**EXERCISE**
These records are to be written out exactly as they read, minus the pictures.

**SUPPLIED RECORDS**
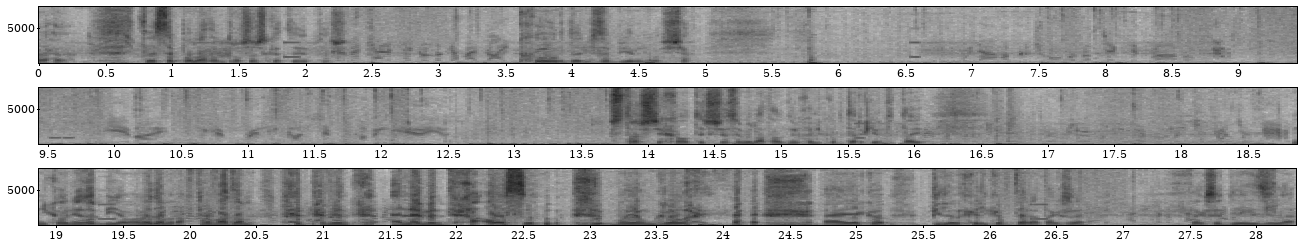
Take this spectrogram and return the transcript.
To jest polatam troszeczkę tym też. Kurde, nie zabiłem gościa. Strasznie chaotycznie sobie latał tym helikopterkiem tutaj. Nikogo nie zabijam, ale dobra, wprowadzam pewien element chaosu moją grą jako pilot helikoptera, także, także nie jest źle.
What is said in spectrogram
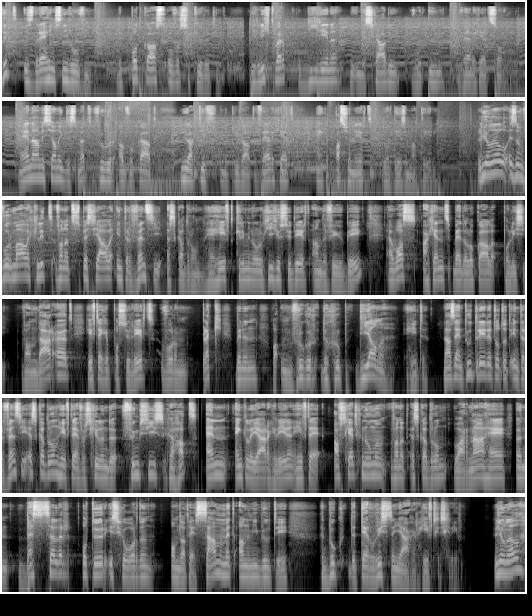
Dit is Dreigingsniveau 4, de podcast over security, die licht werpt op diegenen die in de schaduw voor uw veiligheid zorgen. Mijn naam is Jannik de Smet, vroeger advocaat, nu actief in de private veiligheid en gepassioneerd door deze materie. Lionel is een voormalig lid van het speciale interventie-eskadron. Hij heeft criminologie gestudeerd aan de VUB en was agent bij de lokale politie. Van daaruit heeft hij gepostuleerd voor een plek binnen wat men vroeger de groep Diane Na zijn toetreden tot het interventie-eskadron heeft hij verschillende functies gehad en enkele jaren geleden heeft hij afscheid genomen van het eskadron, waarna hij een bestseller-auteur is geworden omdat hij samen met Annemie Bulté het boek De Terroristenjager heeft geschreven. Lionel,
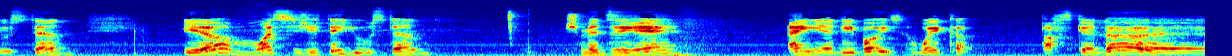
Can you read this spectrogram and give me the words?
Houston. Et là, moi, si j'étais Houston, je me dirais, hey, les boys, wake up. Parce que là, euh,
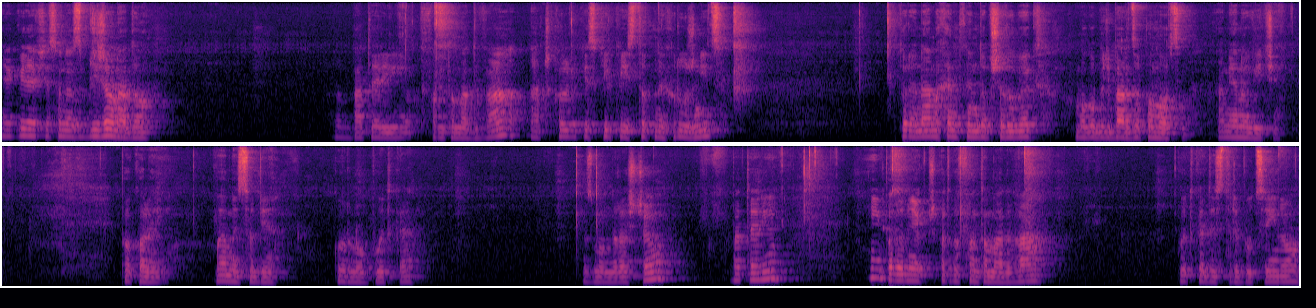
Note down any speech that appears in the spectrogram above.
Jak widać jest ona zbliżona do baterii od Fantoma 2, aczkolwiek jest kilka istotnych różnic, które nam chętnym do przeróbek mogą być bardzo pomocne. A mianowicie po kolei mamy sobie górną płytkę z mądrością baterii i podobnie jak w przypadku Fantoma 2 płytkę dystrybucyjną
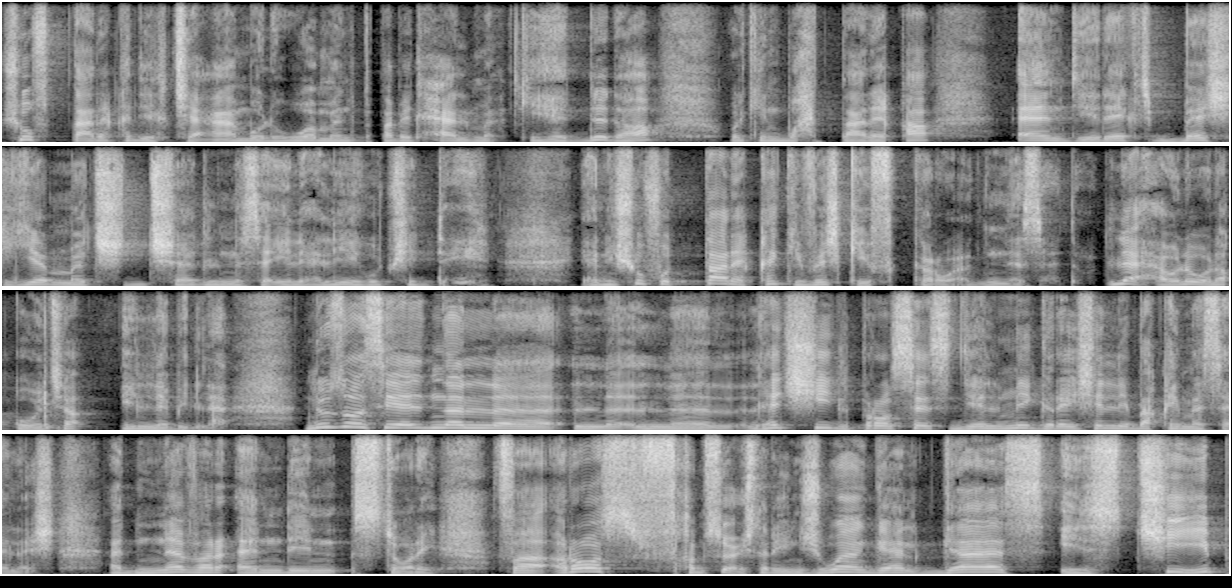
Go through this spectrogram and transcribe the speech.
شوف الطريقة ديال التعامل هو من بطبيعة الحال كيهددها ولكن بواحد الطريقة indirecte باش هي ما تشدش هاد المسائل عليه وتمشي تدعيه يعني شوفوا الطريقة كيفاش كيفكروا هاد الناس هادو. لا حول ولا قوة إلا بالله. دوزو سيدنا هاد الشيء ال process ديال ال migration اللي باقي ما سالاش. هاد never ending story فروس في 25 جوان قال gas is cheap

**WRITTEN ANSWER**
Take this spectrogram and return the transcript.
To jest polatam troszeczkę tym też. Kurde, nie zabiłem gościa. Strasznie chaotycznie sobie latał tym helikopterkiem tutaj. Nikogo nie zabijam, ale dobra, wprowadzam pewien element chaosu moją grą jako pilot helikoptera, także, także nie jest źle.
What is said in spectrogram
Dit is Dreigingsniveau 4, de podcast over security, die licht werpt op diegenen die in de schaduw voor uw veiligheid zorgen. Mijn naam is Jannik de Smet, vroeger advocaat, nu actief in de private veiligheid en gepassioneerd door deze materie. Lionel is een voormalig lid van het speciale interventie-eskadron. Hij heeft criminologie gestudeerd aan de VUB en was agent bij de lokale politie. Van daaruit heeft hij gepostuleerd voor een plek binnen wat men vroeger de groep Diane Na zijn toetreden tot het interventie-eskadron heeft hij verschillende functies gehad en enkele jaren geleden heeft hij afscheid genomen van het eskadron, waarna hij een bestseller-auteur is geworden omdat hij samen met Annemie Bulté het boek De Terroristenjager heeft geschreven. Lionel,
Can you read this spectrogram and give me the words?
Houston. Et là, moi, si j'étais Houston, je me dirais, hey, les boys, wake up. Parce que là, euh,
Note down any speech that appears in the spectrogram above.
Jak widać jest ona zbliżona do baterii od Fantoma 2, aczkolwiek jest kilka istotnych różnic, które nam chętnym do przeróbek mogą być bardzo pomocne. A mianowicie po kolei mamy sobie górną płytkę z mądrością baterii i podobnie jak w przypadku Fantoma 2 płytkę dystrybucyjną
Go through this spectrogram and transcribe the speech.
شوف الطريقة ديال التعامل هو من بطبيعة الحال كيهددها ولكن بواحد الطريقة indirecte باش هي ما تشدش هاد المسائل عليه وتمشي تدعيه يعني شوفوا الطريقة كيفاش كيفكروا هاد الناس هادو. لا حول ولا قوة إلا بالله. دوزو سيدنا هاد الشيء ال process ديال ال migration اللي باقي ما سالاش. هاد never ending story فروس في 25 جوان قال gas is cheap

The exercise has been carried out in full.